Can geology impact history? When you look around you, you might not think of the soils, rocks, streams and rivers as anything other than landscape features, however, factors such as these contributed greatly to local history and to the outcomes of the Vicksburg Campaign.
The loess soils provide the biggest geological contributor to historical events at Vicksburg. Well before the Civil War, in the early 1800s, settlers from the east were attracted to the area between Vicksburg and Natchez due to the rich loess soils on the bluffs. This soil is rich in bases and nutrients, its silt-sized particles allowed for easy access to water for plants and it drained well making it easily ready for plowing and spring planting. These qualities combined allowed for land prime for growing cotton. In fact, the cotton fields of the loess hills rivaled those of the Delta during much of this period, typically out-producing them.
During the war, another characteristic of the loess soils played an important role. The loess soils of Mississippi tend to remain extremely stable when cut vertically. This changed the terrain of the battle. Trenches were constructed by both the Union and the Confederate soldiers to provide shelter from cannons and artillery. The loess was stable enough that the Union troops were even able to create tunnels, allowing them to plant explosives under Confederate defenses.
In the nearby town of Vicksburg, civilians made impromptu caves in the loess to seek protection from the bombardment of the siege. Some of these caves were simple one room structures, while others were multi-roomed and fairly elaborate. While these caves were not true geological caves, they did provide underground shelter from the heavy Union artillery battering the city.

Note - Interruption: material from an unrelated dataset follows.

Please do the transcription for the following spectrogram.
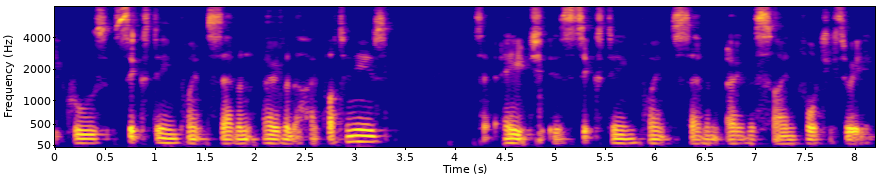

The Mississippi River also played a role at Vicksburg, especially in the earlier days of the campaign. During the Civil War, the course of the river was different than it is today. At that point in time the river formed a loop known as the Tuscumbia Bend and flowed directly past the battlefield, whereas today the waterway flowing past the battlefield is the Yazoo Diversion Canal, which meets with the river just south of the town of Vicksburg. Originally, Union troops attempted to take Vicksburg from the Mississippi River, however, Vicksburg’s position high on the loess bluffs, gave the Confederates a strategic advantage.
The Union attempted to construct a canal, that would divert the waters of the Mississippi, changing the course of the river, and causing it to no longer flow past Vicksburg. Two attempts were made to create this canal, known as Grant’s Canal, however, exhaustion, disease and the danger of Confederate artillery fire ultimately caused this project to be abandoned. A small section of the failed canal can still be seen today.
In addition to the Mississippi River, smaller sources of water impacted the outcome of the battle. These water sources include seeps, springs and streams. After Grant gave up on a river approach to taking Vicksburg, he diverted his troops first to Jackson, to take the capitol, before heading west and approaching Vicksburg by land. Union troops blocked off the town from the outside world. The siege of Vicksburg lasted over 40 days. During that time water supplies became scarce, especially for Confederate troops and Vicksburg civilians. Part of General Grant’s plan for the siege was to destroy several of the scarce sources of fresh water the town relied on. Because the loess soil of the area is well drained and porous, it is a poor ground reservoir, which meant that there were very few water wells in Vicksburg. When the town’s cisterns dried up during the siege, citizens and soldiers alike lost their supply of fresh water. This led to outbreak of disease throughout the city as well as made it nearly impossible to properly treat the wounds of injured Confederate soldiers.
In the years since the Civil War, the Mississippi River has been a driving factor in several historic events. In 1876, the Mississippi River naturally changed its path, in the process, it left the town of Vicksburg with no river access, severely impacting the economy. It wasn’t until the early 1900s and the completion of the Yazoo Diversion Canal, that Vicksburg was once again a port city.
In 1927, the Mississippi River made history again, this time in the form of one of the most devastating floods in U.S. history. The Great Flood of 1927 ravaged western Mississippi, affecting towns up to 60 miles away from the banks of the river. Near Vicksburg, the river reached a width of nearly 80 miles. In addition to destroying thousands of homes and business, the flood also contributed to the already heavy tensions regarding race relations in the early 20th century. Segregated refugee camps were set up. These camps ranged in size and quality of living conditions. There were also issues of forced unpaid labor and unequal distribution of food in many of the refugee camps. After flood waters receded, thousands of African American families left the south forever to seek a better life in the north. This significantly accelerated the Great Migration.
Last updated: February 26, 2018